Beautiful stories of life in Australian Aboriginal society--where gender influences every aspect of existence--that show a new way to find happiness in our modern Western culture
• Follows an Australian Aboriginal boy and girl from childhood through adolescence, adulthood, old age, and death, contrasting their experiences with those of ours at the same life stages
• Presents the experience of living in a society in which every action is governed by the gender laws of nature and myth, and offers us ideas for the conduct of our lives
For thousands of years the Ngarinyin Aboriginal culture of Australia has existed with almost a total division of responsibility between genders. This division enables both men and women to respect the power, wisdom, and essentiality of the other because only when the two genders work in harmony does their culture function as it should.
When Hannah Rachel Bell, a committed activist and feminist, first encountered this culture in the 1970s she resisted such blatant gender division. But over her 25-year collaboration with the well-known Aboriginal Lawman David Mowaljarlai she found her beliefs challenged and finally changed. In this book Bell presents the experience of living in a society in which every action is governed by the laws of nature and myth, rather than those of commerce and politics. She offers modern people ideas for the conduct of their lives by raising awareness of the cultural processes and institutions that affect men's and women's authority, sovereignty, and the fulfillment of their birthright. It is a journey that, if traveled collectively, could change the direction and experience of modern culture.

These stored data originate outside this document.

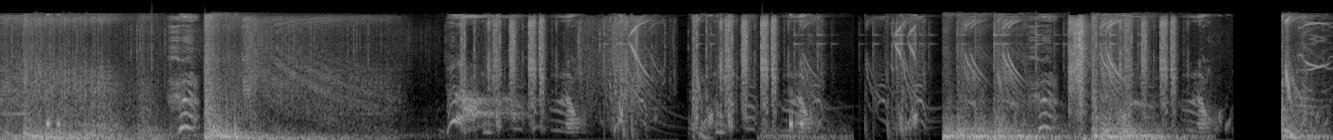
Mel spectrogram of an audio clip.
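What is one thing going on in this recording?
Rockets fire and explode with loud booms.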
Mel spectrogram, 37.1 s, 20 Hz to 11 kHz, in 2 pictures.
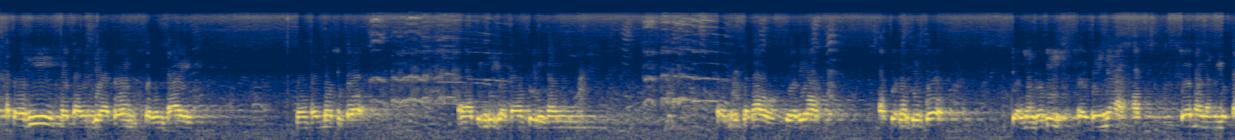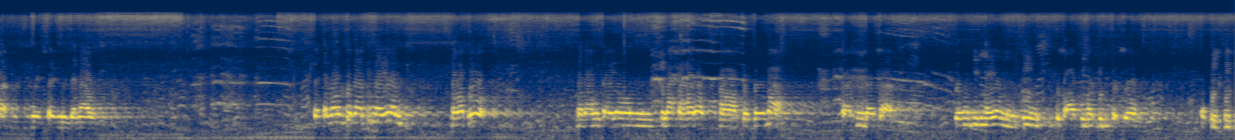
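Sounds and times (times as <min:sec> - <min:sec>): rooster crowing: 0:05.4 - 0:08.2, 0:09.4 - 0:11.5, 0:20.9 - 0:25.3, 0:28.0 - 0:33.4.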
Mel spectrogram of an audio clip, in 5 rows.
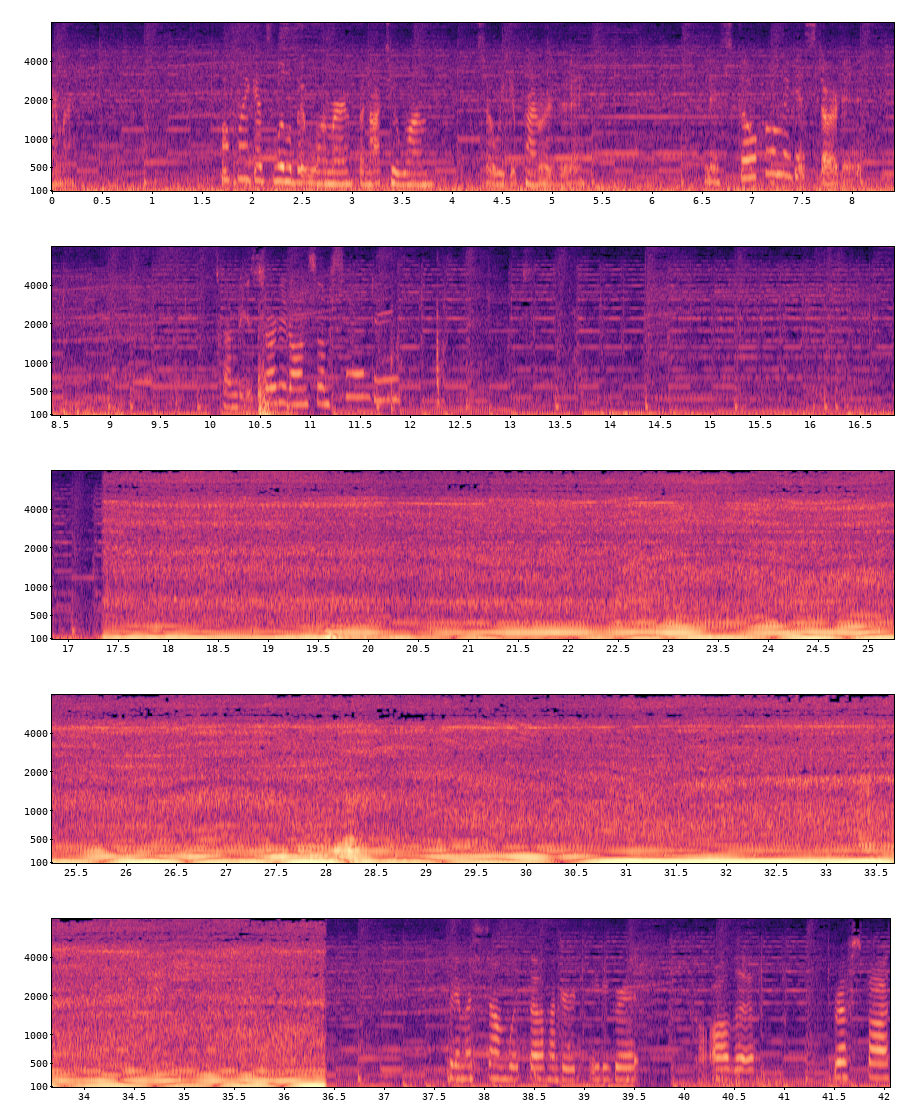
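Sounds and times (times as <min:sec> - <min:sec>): orbital sander motor hum: 0:17.3 - 0:36.5.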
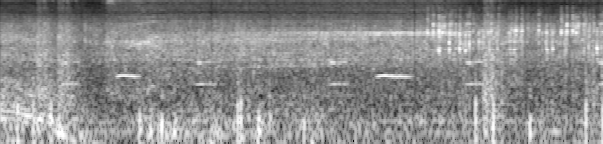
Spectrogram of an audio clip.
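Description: A vacuum cleaner whooshes loudly, sucking in air.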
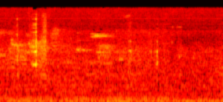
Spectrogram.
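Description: Steady low hum with a few faint light clicks in the first half second.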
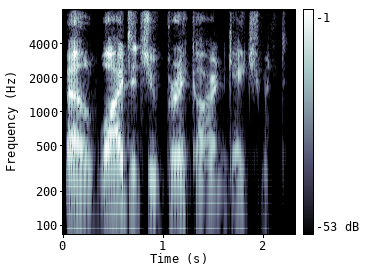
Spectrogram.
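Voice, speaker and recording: An actor playing Ebenezer Scrooge in a radio play, an older miser looking back on his past in a wistful, excitable, pleading way. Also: mid-range voice, moderate pace, natural voice.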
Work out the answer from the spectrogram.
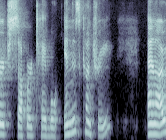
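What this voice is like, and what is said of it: Usual voice. Nothing is said of it.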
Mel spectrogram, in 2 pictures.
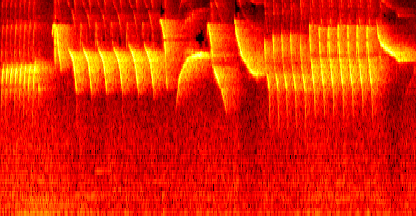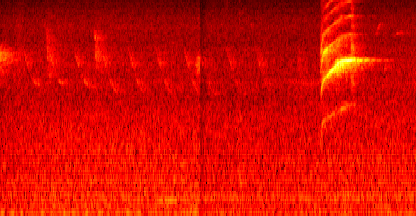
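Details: Black-throat and canary hybrid finch singing vigorously, rapid buzzy trills of repeated notes high in pitch for about four seconds, a few faint chips, then one bright rising note after a quiet pause.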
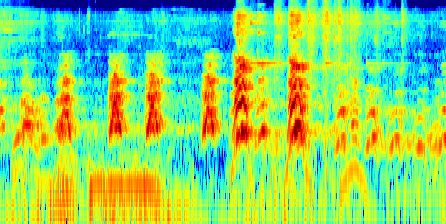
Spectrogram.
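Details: Bhote Kukur dog in Nepal. A series of short, evenly spaced yelping calls builds to two louder, sharper barks near the end. A man's voice is heard softly beneath.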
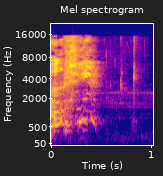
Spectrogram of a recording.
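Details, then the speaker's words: A single short, explosive, hissy burst that fades quickly, a sneeze, followed by someone playfully asking "You gonna sneeze?" "You gonna sneeze? I'm gonna sneeze?"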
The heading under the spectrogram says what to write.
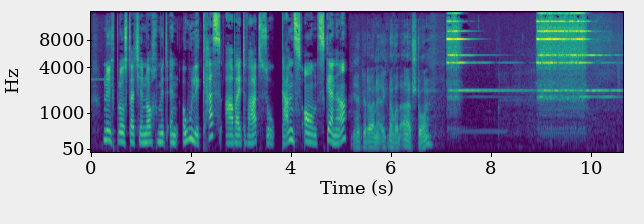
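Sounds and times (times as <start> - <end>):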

Hannah Rachel Bell was consultant to the Canadian government on the impact of Northwest pipeline development upon indigenous peoples before becoming consultant to the Australian government on cocultural development with the Aborigines of northern Australia. She now devotes all her time to the Aborigine Bush University and is one of Australia's most sought-after speakers on the current issue of reenvisioning Australian society and land rights to include the native peoples. She lives in Western Australia.